• _EXERCISE BRIEF_
Return exactly those lines of the material that fall between the line with "I want to know" and the final line, both included.

■ ■ ■ ■ ■

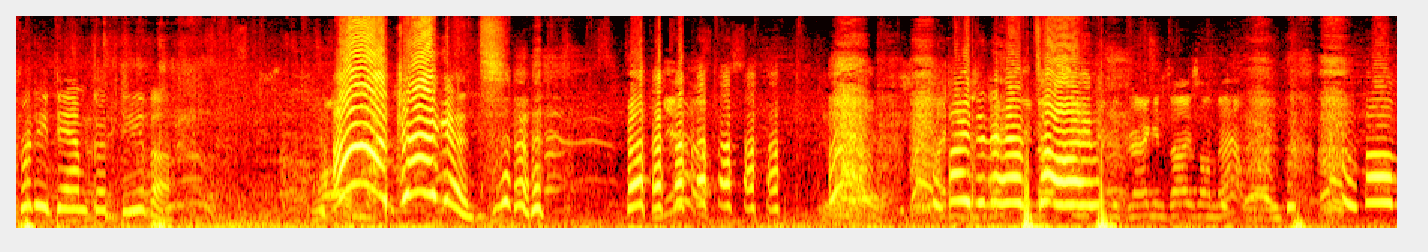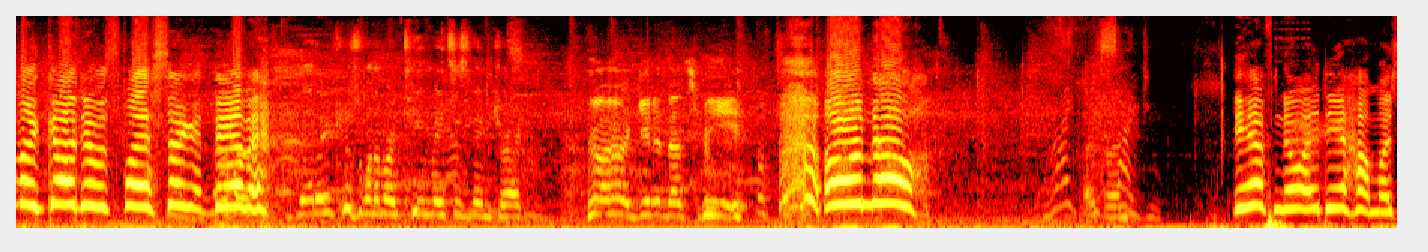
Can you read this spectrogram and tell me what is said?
pretty damn good D.Va. Ah, dragons! Yeah. I didn't have time. The dragon's eyes on that one. Oh my god, that was last second. Damn it. Get it? Because one of our teammates is named Drag. Get it? That's me. Oh no. Right friend. beside you. have no idea how much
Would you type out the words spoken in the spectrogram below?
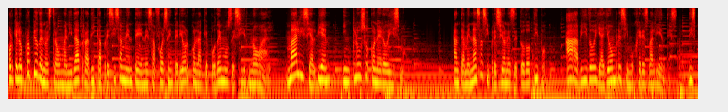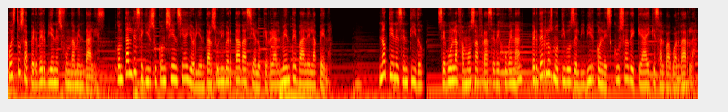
porque lo propio de nuestra humanidad radica precisamente en esa fuerza interior con la que podemos decir no al mal y sí al bien, incluso con heroísmo. Ante amenazas y presiones de todo tipo, ha habido y hay hombres y mujeres valientes, dispuestos a perder bienes fundamentales, con tal de seguir su conciencia y orientar su libertad hacia lo que realmente vale la pena. No tiene sentido, según la famosa frase de Juvenal, perder los motivos del vivir con la excusa de que hay que salvaguardar la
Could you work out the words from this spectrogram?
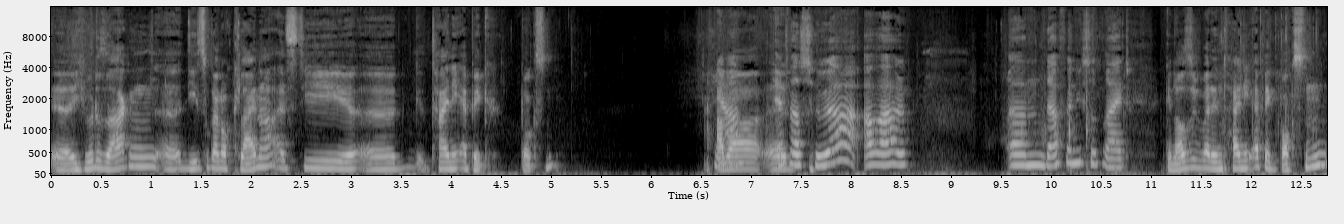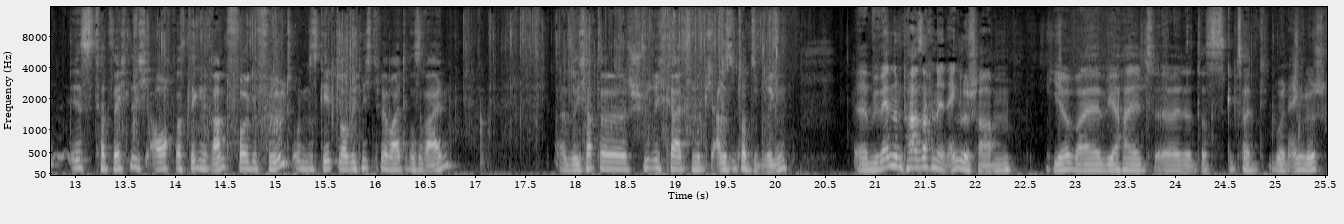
äh, ich würde sagen, äh, die ist sogar noch kleiner als die äh, Tiny Epic Boxen. Ja, Aber, äh, etwas höher, aber ähm, dafür nicht so breit. Genauso wie bei den Tiny Epic Boxen ist tatsächlich auch das Ding randvoll gefüllt und es geht, glaube ich, nichts mehr weiteres rein. Also ich hatte Schwierigkeiten, wirklich alles unterzubringen. Äh, wir werden ein paar Sachen in Englisch haben hier, weil wir halt, äh, das gibt's halt nur in Englisch.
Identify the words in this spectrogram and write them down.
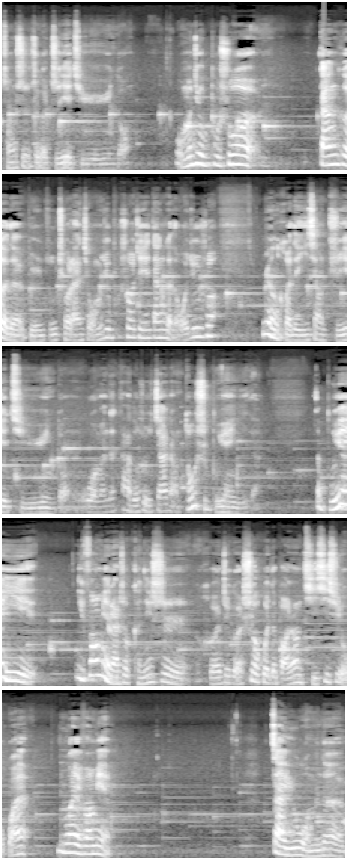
从事这个职业体育运动。我们就不说单个的，比如足球、篮球，我们就不说这些单个的，我就是说。任何的一项职业体育运动，我们的大多数家长都是不愿意的。那不愿意，一方面来说肯定是和这个社会的保障体系是有关；另外一方面，在于我们的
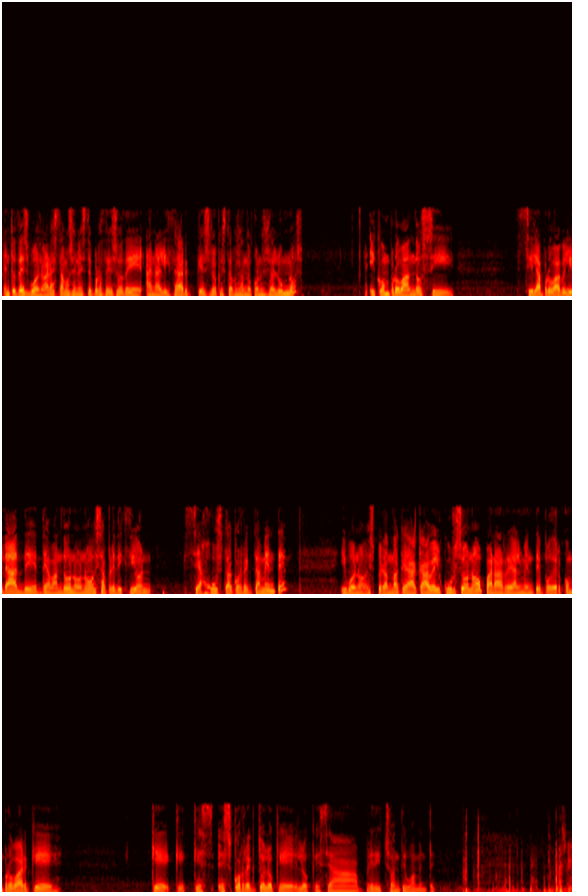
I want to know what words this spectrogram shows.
Entonces, bueno, ahora estamos en este proceso de analizar qué es lo que está pasando con esos alumnos y comprobando si, la probabilidad de, abandono o no, esa predicción se ajusta correctamente y bueno, esperando a que acabe el curso, ¿no? Para realmente poder comprobar que, es, correcto lo que se ha predicho antiguamente. Sí,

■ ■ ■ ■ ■

• _TASK RESPONSE_
I want to know what words this spectrogram shows.
Entonces, bueno, ahora estamos en este proceso de analizar qué es lo que está pasando con esos alumnos y comprobando si, la probabilidad de, abandono o no, esa predicción se ajusta correctamente y bueno, esperando a que acabe el curso, ¿no? Para realmente poder comprobar que, es, correcto lo que se ha predicho antiguamente. Sí,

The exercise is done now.